Saturday, August 1, 2015

Oxford Dictionaries answer your English language questions on YouTube


The English language is evolving faster than ever mostly because of social media and instant messaging, causing many words and phrases to take on completely different meanings. This rapid change raises questions for many speakers of English about what is right or wrong:

Is it "between you and I" or "between you and me"?
Can we use literally in non-literal contexts?

To address such questions, Oxford Dictionaries have started publishing short videos on YouTube explaining how we can avoid misunderstandings and common mistakes.

Click here for the complete playlist.

Here is the video about how to use "literally":








Friday, June 5, 2015

Talk about a teacher's hang up...

In one of my classes, there was an activity to get students to write about one of their teachers.  The model given was about a person's reflection on one of his favourite teachers.  These sorts of activities can yield unexpected results, which is why many of us avoid them.  I decided to throw caution to the wind, and I was rewarded with a very sad and shocking tale of a primary school teacher's 'hang up'.

My student decided to write about a 'not-so-favourite' teacher (which, thankfully, wasn't me!)  I've included the original writing as a photograph below, in which he describes how his primary school teacher suspended the boys in his class from coat hooks on the wall for coming to class late.  Apparently, he left them hanging there for three periods!  Bear in mind that my student was 20 years old when he wrote this, so the event actually took place in the 21st Century!

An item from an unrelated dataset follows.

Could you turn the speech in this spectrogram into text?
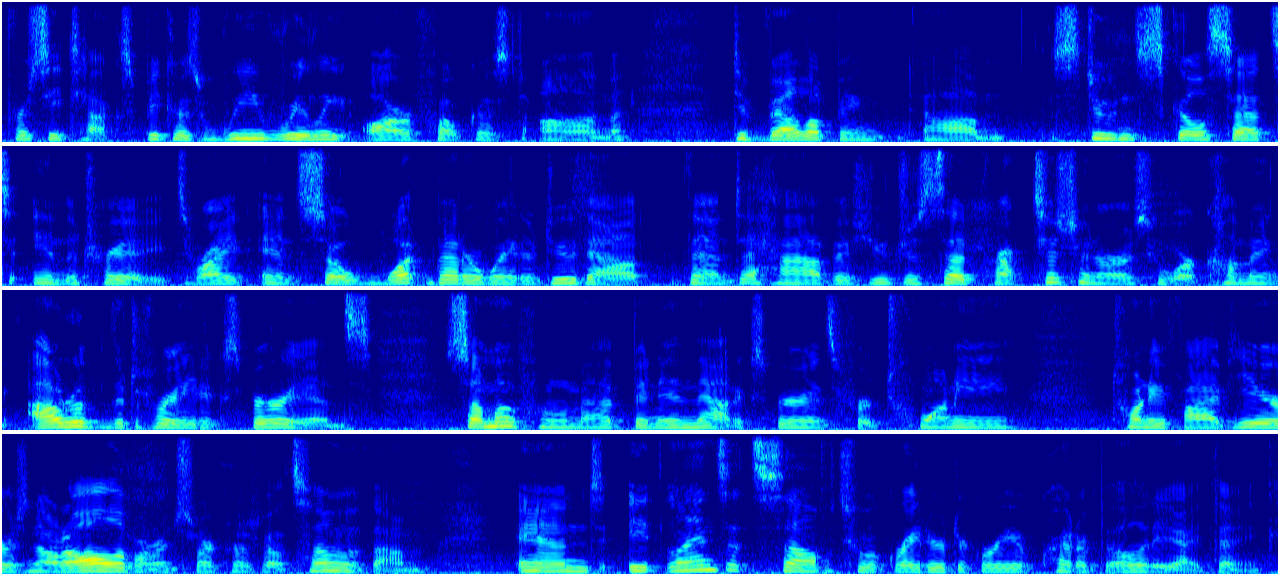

Thanks to my colleague, Erhan Güzel, for his sketch of the scene.



Wednesday, May 6, 2015

Plickers – Capturing multiple choice responses from students | Tech-savvy English

Are you looking for some simple student response alternatives that require minimal technology in the classroom?  This novel idea builds on the concept of scanning QR codes, but the codes have been cleverly designed to allow students to choose one of four options to any question posed by the teacher.  They simply hold up their PLICKER and the teachers scans the entire classroom with a smart phone to register their responses.



See Plickers – Capturing multiple choice responses from students | Tech-savvy English for a description of Plickers in practice.




Monday, January 5, 2015

EDPUZZLE - The TED-ED of the classroom

There are two great tools that help teachers build lessons around a YouTube video.  Perhaps the most well known is TED-ED - yes, you guessed it--the sister site to those great TED Talks.   What makes TED-ED special is that anyone (yes, that means the likes of you and me!) can create their own video-based lessons.  With TED-ED, you can also 'flip' other lessons, that is, you can take a lesson someone else has designed and customize it.

Here is a short video that illustrates the features of TED-ED:




While TED-ED has the ability to monitor the progress of people taking the lesson, it isn't that well set up for school use.  Users need to have a TED-ED account, and there is no way to segregate users taking one lesson.

That is where EDpuzzle comes in - they have taken the same TED-ED concept to 'build a lesson around a YouTube video'  and wrapped it in an interface that lets teachers create individual classes and deliver their own video lessons to their students.  But, what is more, EDpuzzle lets a teacher create a project in which students have to find their own videos and build their own lessons.  The interface is fairly straightforward and student projects uploaded are private between the teacher and the student.  At the moment, it isn't possible to upload videos there, so if you want to create your own video then you have to publish it on a media server somewhere, like Vimeo or YouTube.  However, you can make your video 'unlisted', so for all intents and purposes it is hidden.

If you want more ideas on how to use this with students, the folks at EDPUZZLE have provided some materials you can download from this DROPBOX folder.  Enjoy!